    Despite the costs and risks associated withBy building, launching and operating satellites, some companies have managed to build a whole business on this. For example, Boeing. In 2012, the company delivered about 10 satellites into space and received orders for more than seven years, which brought it almost $ 32 billion in revenue.

    The future of satellites

    Almost fifty years after launchSputnik, satellites, like budgets, are growing and gaining ground. The United States, for example, has spent nearly $ 200 billion since the start of the military satellite program, and now, despite all this, it has a fleet of aging vehicles waiting to be replaced. Many experts fear that the construction and deployment of large satellites simply cannot exist with taxpayer money. Private companies like SpaceX, Virgin Galactic, and others that are clearly not in the bureaucratic stagnation of NASA, NRO, and NOAA are left with a solution that can turn everything upside down.

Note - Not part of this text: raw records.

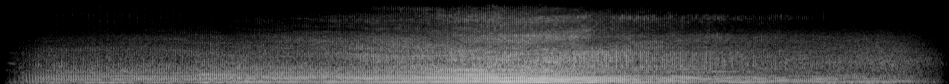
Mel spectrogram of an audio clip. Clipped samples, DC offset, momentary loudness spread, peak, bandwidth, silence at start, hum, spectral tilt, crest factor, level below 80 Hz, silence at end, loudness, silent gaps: under 0.1%; under 0.1%; 17 LU; -2 dBFS; 17 kHz; 0.2 s; none; -5.5 dB/octave; 20 dB; -40 dBFS; 0.2 s; -23 LUFS; none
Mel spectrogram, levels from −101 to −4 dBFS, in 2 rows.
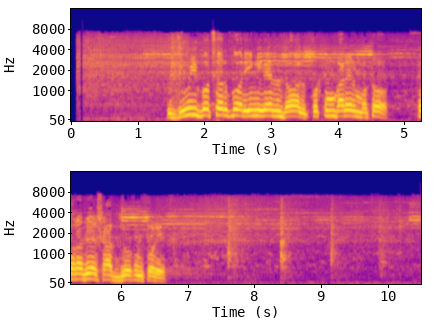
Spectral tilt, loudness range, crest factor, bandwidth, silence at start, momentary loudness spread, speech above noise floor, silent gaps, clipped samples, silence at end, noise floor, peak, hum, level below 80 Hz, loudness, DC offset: -5 dB/octave; 16 LU; 12 dB; 7.8 kHz; 0.1 s; 22 LU; 26 dB; none; under 0.1%; 0 s; -36 dBFS; 0 dBFS; none; -54 dBFS; -11 LUFS; under 0.1%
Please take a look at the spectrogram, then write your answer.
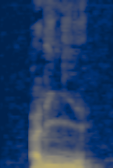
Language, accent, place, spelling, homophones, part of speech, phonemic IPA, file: French, France, Lyon, aligné, alignai / alignée / alignées / aligner / alignés / alignez / aligniez, verb, /a.li.ɲe/, LL-Q150 (fra)-aligné.wav
- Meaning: past participle of aligner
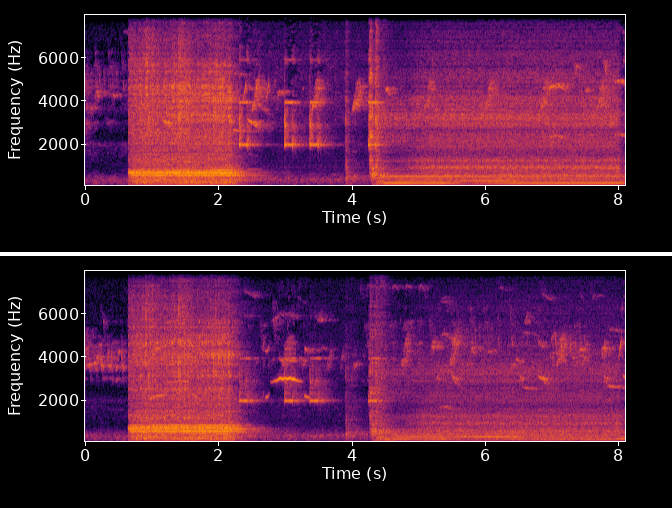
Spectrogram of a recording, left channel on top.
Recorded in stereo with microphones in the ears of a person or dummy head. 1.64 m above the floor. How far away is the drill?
About 5.5 m.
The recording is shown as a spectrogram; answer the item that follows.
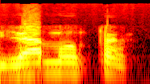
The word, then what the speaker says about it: Lamentin: Euh, donc vous êtes le responsable de communication à la mairie du Lamorantin en Martinique, c'est bien ça Alors, c'est la mairie du Lamentin. – Alors, on le prononce mal, désolé. – L-A-M-E-N-T-I-N. E e euh, le Lamentin, la ville du Lamentin en Martinique.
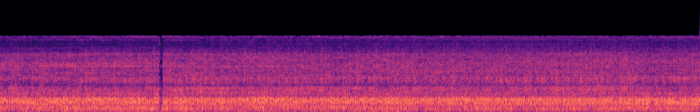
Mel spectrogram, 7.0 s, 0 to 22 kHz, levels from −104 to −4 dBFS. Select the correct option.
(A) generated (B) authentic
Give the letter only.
A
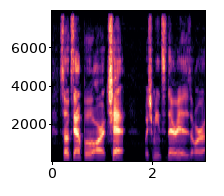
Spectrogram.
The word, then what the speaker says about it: che: C, like the letter C alone, when followed by an E or an I, makes a ch noise, like cheese. So example are che, which means there is,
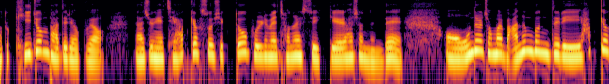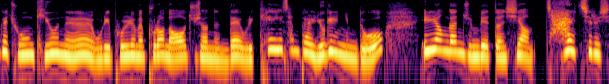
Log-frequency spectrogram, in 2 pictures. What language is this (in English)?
Korean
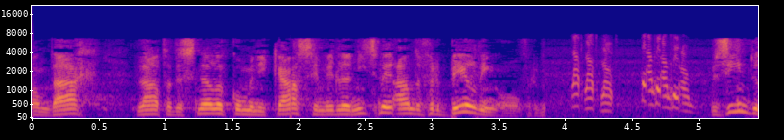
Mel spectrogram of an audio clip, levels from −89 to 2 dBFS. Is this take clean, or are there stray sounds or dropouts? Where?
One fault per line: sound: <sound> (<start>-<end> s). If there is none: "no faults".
sound: chirp (4.0-5.0 s)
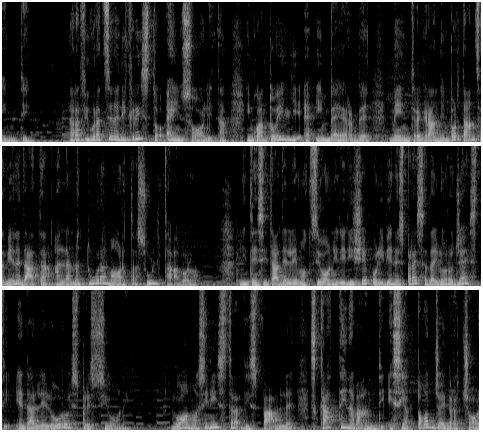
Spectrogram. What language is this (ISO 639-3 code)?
ita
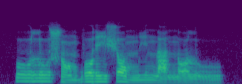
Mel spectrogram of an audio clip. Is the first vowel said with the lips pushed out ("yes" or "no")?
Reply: yes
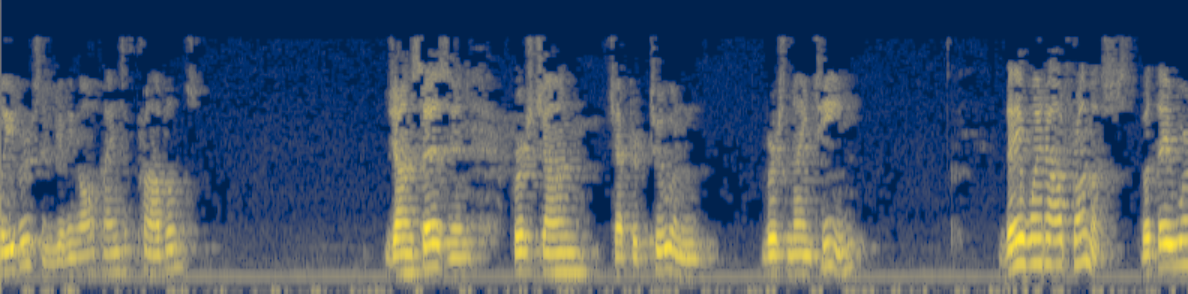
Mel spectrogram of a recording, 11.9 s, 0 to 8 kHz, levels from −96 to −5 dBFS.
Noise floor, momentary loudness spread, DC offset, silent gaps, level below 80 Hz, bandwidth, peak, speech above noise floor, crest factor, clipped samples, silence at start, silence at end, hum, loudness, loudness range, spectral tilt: -47 dBFS; 14 LU; under 0.1%; none; -58 dBFS; 5.8 kHz; 0 dBFS; 31 dB; 18 dB; under 0.1%; 0 s; 0 s; none; -18 LUFS; 6 LU; -11.5 dB/octave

    Another solution is to reduce size and complexity.satellites. Since 1999, scientists from Caltech and Stanford University have been working on a new type of CubeSat satellite, which is based on building blocks with a facet of 10 centimeters. Each cube contains prefabricated components and can combine with other cubes to increase efficiency and reduce load. By standardizing the design and reducing the cost of creating each satellite from scratch, one CubeSat can cost as little as $ 100,000.

    In April 2013, NASA decided to test thisa simple principle and launched three CubeSat-based commercial smartphones. The goal was to bring microsatellites into orbit for a short time and take a few shots on phones. Now the agency plans to deploy an extensive network of such satellites.

    Being big or small, companions of the futureshould be able to communicate effectively with ground stations. Historically, NASA has relied on radio frequency communications, but RF has reached its limit as demand for greater power has arisen. To overcome this obstacle, NASA scientists are developing a two-way communication system based on lasers instead of radio waves. On October 18, 2013, scientists first launched a laser beam to transmit data from the Moon to Earth (at a distance of 384,633 kilometers) and received a record transfer rate of 622 megabits per second.